Jeff Nichols' Take Shelter is a compelling family drama anchored by Michael Shannon's captivating performance as Curtis, a man whose judgment regarding the safety and welfare of his family grows increasingly at odds with those around him.
Curtis dreams about an impending storm of great magnitude. Birds fly off in large numbers, and the rain is thick and viscous like motor oil. He's concerned the dreams may be prophetic so he starts building an underground shelter in his backyard to protect his family, which includes wife Samantha (Jessica Chastain) and their daughter Hannah (Tova Stewart) who is deaf but an operation could soon change that, presuming they can pay for it.
His dreams continue and intensify. The storms increase in size and those closest to Curtis attack him. When awake, the vividness of the dreams, which leave him covered in sweat, lead Curtis to distrust his attackers, resulting in his distancing himself from the family pet, a friend, and even family members.
In an effort to control his dreams, Curtis tries to manage his sleep with the help of prescription medication, but the dreams manifest into hallucinations. Being that his mother (Kathy Baker) was institutionalized, Curtis is concerned he too might be losing his sanity, yet he can't turn back from completing the shelter, especially when he sees glimmers that he may be right.
Though a small film, Take Shelter has great power thanks to dynamic between the married lead characters. Shannon is impressive as a man unsure of whether his sanity is slowing slipping away or if he's the only sane person.

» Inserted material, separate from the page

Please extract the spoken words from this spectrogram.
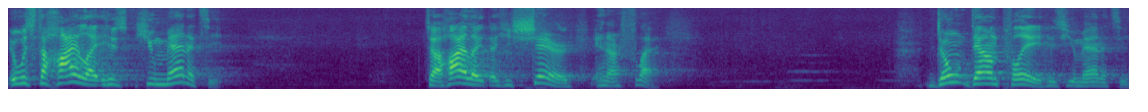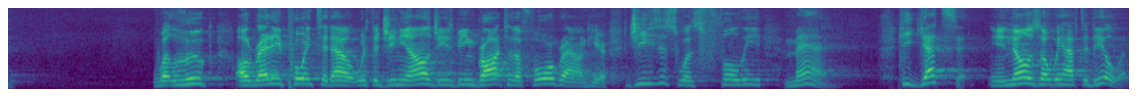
It was to highlight his humanity to highlight that he shared in our flesh. Don't downplay his humanity. What Luke already pointed out with the genealogy is being brought to the foreground here. Jesus was fully man. He gets it. He knows what we have to deal with.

Chastain finds the poignancy of Samantha who understandably struggles to find the strength to hold the family together as her husband changes. Nichols' direction is understated but effective. The pacing might be too slow for some and the dealing with the daughter's deafness, though believable, was a tad repetitive.
The ending is very well done yet it's so subtle it may lose some viewers. Not to reveal anything but what happens can be taken two ways. Only one is a logical progression of the plot while the other comes off like an O. Henry plot twist typical of standard Hollywood fare. Nichols wouldn't have told this story the way he did, if it was the latter.